“Do you know your DNA viruses from your RNA viruses, and can you spot a retrotranscribing virus when you see one? If not, the ViralZone from the Swiss Institute of Bioinformatics is a fantastic web resource for virologists and other scientists who use viral tools in their research. ViralZone includes description pages for over 500 viruses, and site visitors can access these pages either by a targeted search for a specific virus or by browsing the virus pages by a virus’ Baltimore classification, host, or virion. The website also includes a great deal of general information about viral molecular biology, including topics such as virus entry/exit, replication, and genome evolution. On the homepage, site visitors will find a news section (including a weekly podcast) so that they can keep up to date on the latest viral happenings.”

 

 

Climate Change: Vital Signs of the Planet

Source:  The Scout Report — Volume 22, Number 16

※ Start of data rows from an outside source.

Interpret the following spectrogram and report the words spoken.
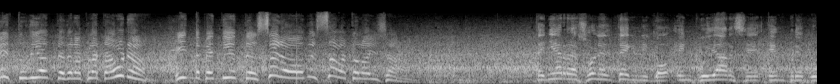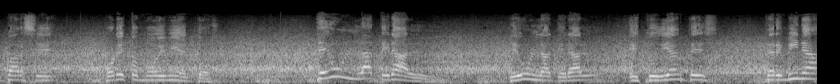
Estudiantes de La Plata 1. Independiente 0. De sábado lo hizo. Tenía razón el técnico en cuidarse, en preocuparse por estos movimientos. De un lateral, de un lateral, Estudiantes termina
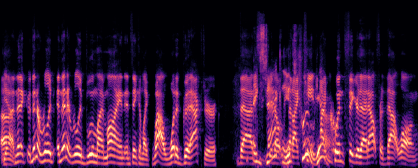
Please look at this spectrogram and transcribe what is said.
Uh, Yeah. And then it, then it really and then it really blew my mind and thinking like, wow, what a good actor. That Exactly, that it's I true, can't, yeah. I couldn't figure that out for that long.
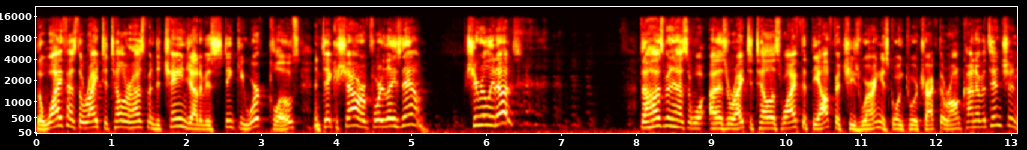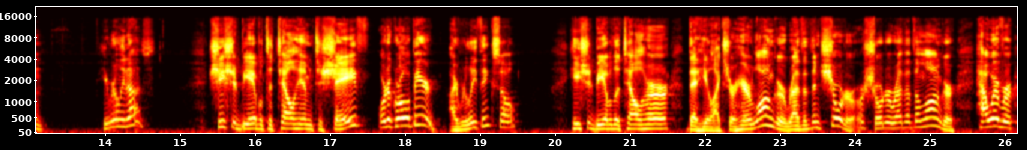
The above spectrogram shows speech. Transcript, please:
The wife has the right to tell her husband to change out of his stinky work clothes and take a shower before he lays down. She really does. The husband has a, has a right to tell his wife that the outfit she's wearing is going to attract the wrong kind of attention. He really does. She should be able to tell him to shave or to grow a beard. I really think so he should be able to tell her that he likes her hair longer rather than shorter or shorter rather than longer. However,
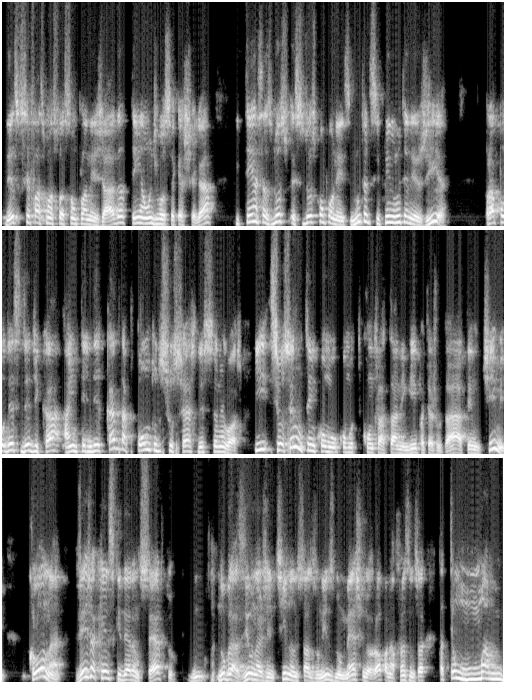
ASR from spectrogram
Desde que você faça uma situação planejada, tenha onde você quer chegar e tem essas duas, esses dois componentes, muita disciplina e muita energia, para poder se dedicar a entender cada ponto do sucesso desse seu negócio. E se você não tem como, como contratar ninguém para te ajudar, tem um time, clona, veja aqueles que deram certo no Brasil, na Argentina, nos Estados Unidos, no México, na Europa, na França, está tem uma,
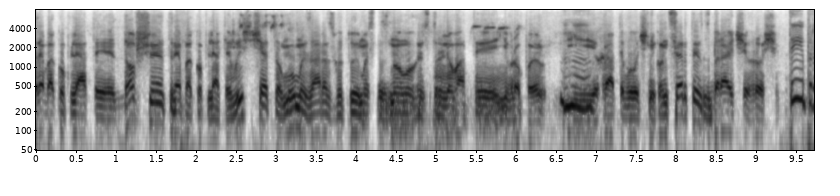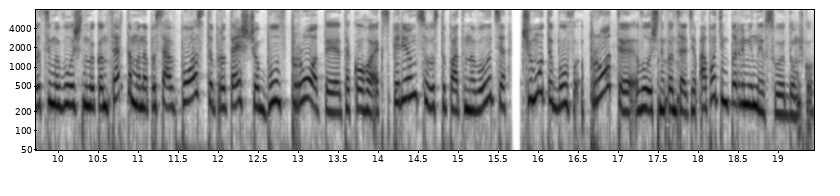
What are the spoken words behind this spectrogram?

scout@scout.wisc.edu

 
climate.nas= a.gov/climate_resource_center/interactives
“NASA’ s Global Climate Change: Vital Signs of the Planet website features a diverse set of resources related to the measurement, analysis, and dangers of global climate change. Here readers will find a collection of Interactive Features all designed to bring to life the sometimes abstract conclusions of scientific articles on climate and its effects on human and other life on Earth. For example, the Climate Time Machine allows readers to go backward and forward through four different key climate indicators, including Sea Ice, Sea Level, Carbon Dioxide, and Global Temperature. Perfect for educators who are looking for impactful visual representations of the rising temperatures on the planet, the interactive makes these measurements visceral in a way that charts and graphs are seldom able to do. Other interactives on the page include the Global Ice Viewer, Quizzes, The Sun: A Virtual Tour, The Water Cycle, and others. [CNH]”

Data USA — Visualization of free public data — MIT

Website makes government data easier to find

Steve Lohr writes: “For years, the federal government, states, and some cities have enthusiastically made vast troves of data open to the public. A project coming out of the MIT Media Lab seeks to harness that data and make it available to a wider audience. The project, called Data USA, bills itself as ‘the most comprehensive visualization of US public data.’ It is free, and its software code is open source, meaning that developers can build custom applications by adding other data.”…

New York Times, Apr. 4DATA USA